Saved data entries
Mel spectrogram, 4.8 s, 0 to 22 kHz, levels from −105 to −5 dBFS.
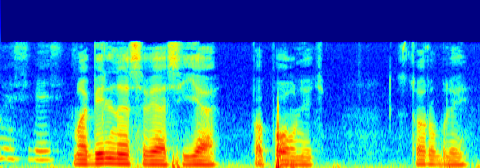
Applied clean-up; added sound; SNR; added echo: none; none; none; none.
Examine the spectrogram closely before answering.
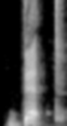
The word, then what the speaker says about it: debt: D-E-B-T, debt. ऋण. यस शब्दमा रहेको B लाई हामी उच्चारण गर्दैनौं, त्यसैले हामी यसलाई भन्छौं debt.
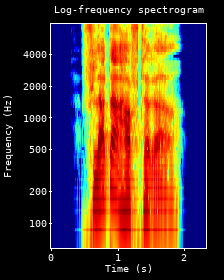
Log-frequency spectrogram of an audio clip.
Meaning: inflection of flatterhaft: 1. strong/mixed nominative masculine singular comparative degree 2. strong genitive/dative feminine singular comparative degree 3. strong genitive plural comparative degree
- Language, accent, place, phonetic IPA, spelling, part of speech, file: German, Germany, Berlin, [ˈflatɐhaftəʁɐ], flatterhafterer, adjective, De-flatterhafterer.ogg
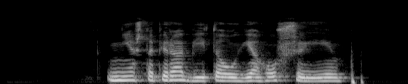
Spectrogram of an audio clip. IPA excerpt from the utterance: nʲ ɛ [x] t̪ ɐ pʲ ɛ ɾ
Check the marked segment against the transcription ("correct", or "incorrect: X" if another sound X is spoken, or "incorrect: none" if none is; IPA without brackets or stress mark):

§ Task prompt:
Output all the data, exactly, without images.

§ Answer:
Mel spectrogram, 4.8 s, 0 to 22 kHz, levels from −105 to −5 dBFS.
Applied clean-up; added sound; SNR; added echo: none; none; none; none.
Examine the spectrogram closely before answering.
The word, then what the speaker says about it: debt: D-E-B-T, debt. ऋण. यस शब्दमा रहेको B लाई हामी उच्चारण गर्दैनौं, त्यसैले हामी यसलाई भन्छौं debt.
Log-frequency spectrogram of an audio clip.
Meaning: inflection of flatterhaft: 1. strong/mixed nominative masculine singular comparative degree 2. strong genitive/dative feminine singular comparative degree 3. strong genitive plural comparative degree
- Language, accent, place, phonetic IPA, spelling, part of speech, file: German, Germany, Berlin, [ˈflatɐhaftəʁɐ], flatterhafterer, adjective, De-flatterhafterer.ogg
Spectrogram of an audio clip. IPA excerpt from the utterance: nʲ ɛ [x] t̪ ɐ pʲ ɛ ɾ
Check the marked segment against the transcription ("correct", or "incorrect: X" if another sound X is spoken, or "incorrect: none" if none is; IPA without brackets or stress mark):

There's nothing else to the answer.